Pininfarina Sergio Tribute Car Revealed
Pininfarina has officially lifted the lid on its Sergio concept car. The tribute car has also been supported throughout its development by Ferrari chairman Luca di Montezemolo. The name of Sergio Pininfarina is inextricably linked to the Ferrari brand; the Sergio, therefore, also celebrates the importance of Pininfarina’s contribution to the history of Prancing Horse design.
“Throughout his career, Sergio was a model for designers who believed, like him and his father before him, that a car is not just a machine; it is a work of art,” Fabio Filippini, vice president design, Pininfarina, said. An ambassador of Italian design to the world, Sergio Pininfarina helped shape the company that his father, Battista “Pinin” Farina, founded in 1930, into a prestigious international design house.
The collaboration with Ferrari that began in 1952 has generated some of the most popular sports cars of the postwar period. The Sergio’s mechanicals are those of the 458 Spider, which remains unchanged in its wheelbase and tracks.
A real open air vehicle with a deliberate nod to racing cars, in the sense that a cupola is not fitted to protect occupants, and for which two helmets are provided, the Sergio represents an organic view of the mid-rear-engined two-seater barchetta. The exterior form revisits volumes and surface treatments from Pininfarina-designed Ferraris of the ‘60s and ‘70s.
To enhance the ‘purity’ of the body’s form, all the technical parts of the Sergio (handles, fins, air intake holes) are concentrated in dark parts of the body, leaving the red-painted parts free.
In the tradition of barchetta sports cars, the Sergio has no conventional doors but half doors with vertical rotation opening for ease of access; this design solution also safeguards the rigidity of the car’s side structure (as in racing cars).
On the front, the headlights are housed in a single transparent transversal element, as in the Dino Berlinetta Speciale 1965. Adapted to the size and technology of current car design know-how, this element also becomes an identifying mark.
The rear lights, meanwhile, reinterpret the circular themes of Pininfarina-Ferrari history. The round extrusions offer a dual function by providing the lighting function and also serving as exit points for hot exhaust air coming out of the oil coolers.
The interior take all the functional parts of an existing 458 spider (dashboard, seat structure, centre console and steering wheel) and develops them as an extension of the external surfaces: the black exterior slips into the car and creates the tank where the standard technical components are integrated. Even the engine bonnet descends inside, wrapping round the rear part of the seats. The door panels integrate the functions of the handle and armrest and are designed as floating elements separated from the tank.
One interesting element consists of the floating, aerodynamic headrest connected to the roll-bar rather than to the body of the seats.

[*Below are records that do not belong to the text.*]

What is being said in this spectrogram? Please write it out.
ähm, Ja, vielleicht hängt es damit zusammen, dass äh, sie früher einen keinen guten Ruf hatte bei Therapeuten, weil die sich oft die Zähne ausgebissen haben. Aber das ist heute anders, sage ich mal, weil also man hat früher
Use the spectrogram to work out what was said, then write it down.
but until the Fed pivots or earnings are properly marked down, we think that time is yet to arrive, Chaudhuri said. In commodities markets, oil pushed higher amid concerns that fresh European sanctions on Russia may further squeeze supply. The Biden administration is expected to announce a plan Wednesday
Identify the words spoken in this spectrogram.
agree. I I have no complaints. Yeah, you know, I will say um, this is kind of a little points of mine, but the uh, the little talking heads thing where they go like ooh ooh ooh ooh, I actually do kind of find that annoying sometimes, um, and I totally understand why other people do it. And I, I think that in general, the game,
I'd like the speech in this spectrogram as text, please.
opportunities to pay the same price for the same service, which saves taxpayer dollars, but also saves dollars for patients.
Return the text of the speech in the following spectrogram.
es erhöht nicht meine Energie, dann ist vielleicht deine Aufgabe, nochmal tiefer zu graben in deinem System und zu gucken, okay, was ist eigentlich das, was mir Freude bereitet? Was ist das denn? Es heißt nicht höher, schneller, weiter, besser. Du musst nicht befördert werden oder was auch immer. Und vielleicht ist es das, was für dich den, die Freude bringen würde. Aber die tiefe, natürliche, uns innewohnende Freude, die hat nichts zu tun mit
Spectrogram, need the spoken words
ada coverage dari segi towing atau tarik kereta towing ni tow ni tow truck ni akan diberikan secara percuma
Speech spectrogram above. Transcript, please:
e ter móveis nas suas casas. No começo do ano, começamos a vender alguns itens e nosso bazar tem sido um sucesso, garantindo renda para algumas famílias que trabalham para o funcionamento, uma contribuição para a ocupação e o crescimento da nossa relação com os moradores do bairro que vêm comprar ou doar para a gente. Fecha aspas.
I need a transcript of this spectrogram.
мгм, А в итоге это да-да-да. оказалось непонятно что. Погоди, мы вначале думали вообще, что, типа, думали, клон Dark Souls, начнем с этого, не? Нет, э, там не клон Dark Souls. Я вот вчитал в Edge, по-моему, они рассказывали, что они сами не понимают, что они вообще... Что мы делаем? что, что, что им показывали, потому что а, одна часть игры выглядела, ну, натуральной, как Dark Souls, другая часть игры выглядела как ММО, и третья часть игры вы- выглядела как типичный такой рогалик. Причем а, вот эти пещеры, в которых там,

Besides ensuring maximum purity of the lines, this solution also acts as a head fairing in the rear.
The Sergio project has also seen Pininfarina extend its collaboration with CAD software maker Dassault Systèmes.

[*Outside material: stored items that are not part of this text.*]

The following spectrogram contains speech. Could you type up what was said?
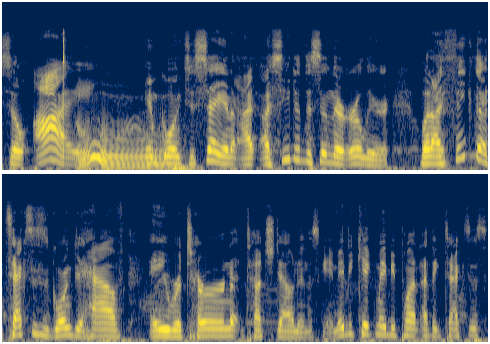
So I Ooh. am going to say, and I, I seeded this in there earlier, but I think that Texas is going to have a return touchdown in this game. Maybe kick, maybe punt. I think Texas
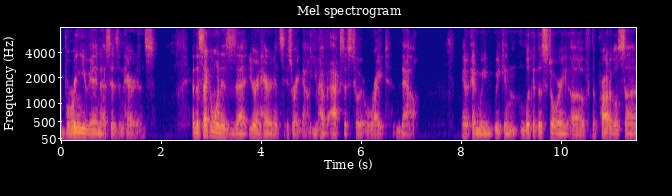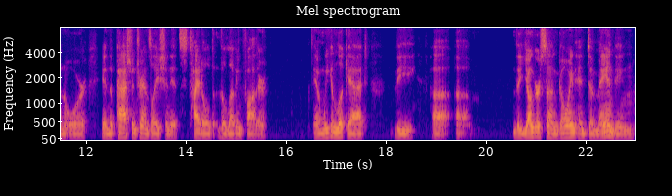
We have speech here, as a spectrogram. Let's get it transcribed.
bring you in as His inheritance. And the second one is, that your inheritance is right now. You have access to it right now. And, and, we, we can look at the story of the prodigal son, or in the Passion Translation, it's titled The Loving Father. And we can look at the uh, uh, the younger son going and demanding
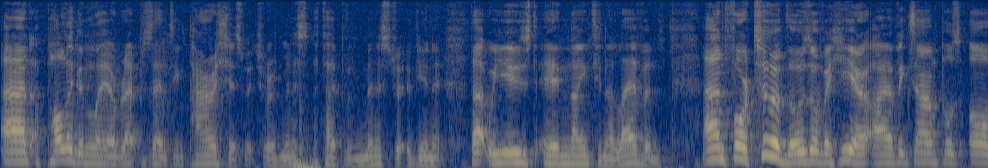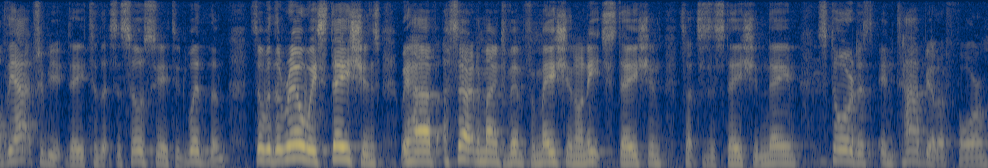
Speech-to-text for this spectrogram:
and a polygon layer representing parishes, which were a type of administrative unit that were used in 1911. And for two of those over here, I have examples of the attribute data that's associated with them. So with the railway stations, we have a certain amount of information on each station, such as a station name, stored as in tabular form.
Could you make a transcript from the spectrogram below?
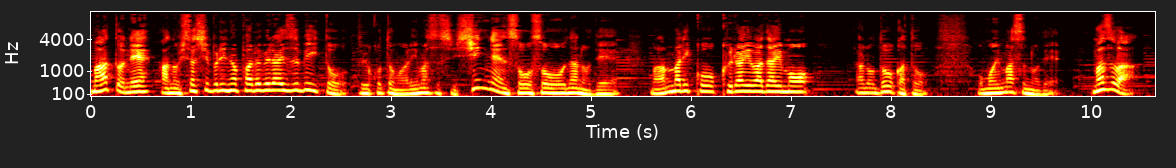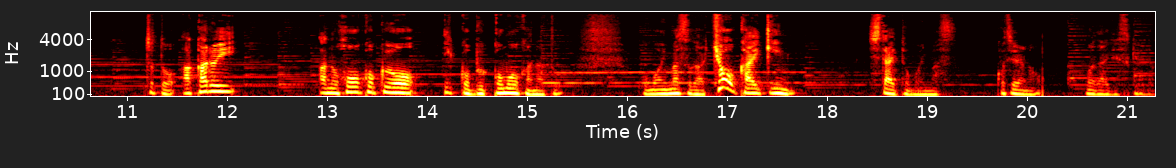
まあ、あとね、あの、久しぶりのパルベライズビートということもありますし、新年早々なので、まあ、あんまりこう、暗い話題も、あの、どうかと思いますので、まずは、ちょっと明るい、あの、報告を一個ぶっ込もうかなと思いますが、今日解禁したいと思います。こちらの話題ですけれども。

“We see technology as an enabler of innovation and efficiency that allows our designers to spend more time being creative,” Filippini said. “The Sergio Concept Car was an ambitious undertaking because we had very little time to see the project through to completion before the Geneva Motor Show,” he added. “With Dassault Systèmes’ (3DS) 3DEXPERIENCE Platform and CATIA for Creative Designers, our designers and engineers were able to work in concert to produce an esthetically innovative and aerodynamic design under a very tight schedule.”
Using new virtual clay modeling and 3D sketching features in CATIA for Creative Designers, Pininfarina designers were able to express their creativity and experiment in the earliest stages of development with a variety of approaches and designs, and to quickly converge on the most appropriate shape and configuration of the Sergio concept car. The 3D virtual model was rich in detail and production-ready Class A surfaces.
“We adopted a multi-phased approach in which we first created preliminary shapes with CATIA Imagine & Shape and then visualized each one with the Live Rendering application. The ability to experience each design variation in 3D in a realistic virtual environment was very much appreciated and helped us to rapidly converge on the perfect design for the Sergio Car,” Marco Capolicchio, responsible for surface modeling, Pininfarina said.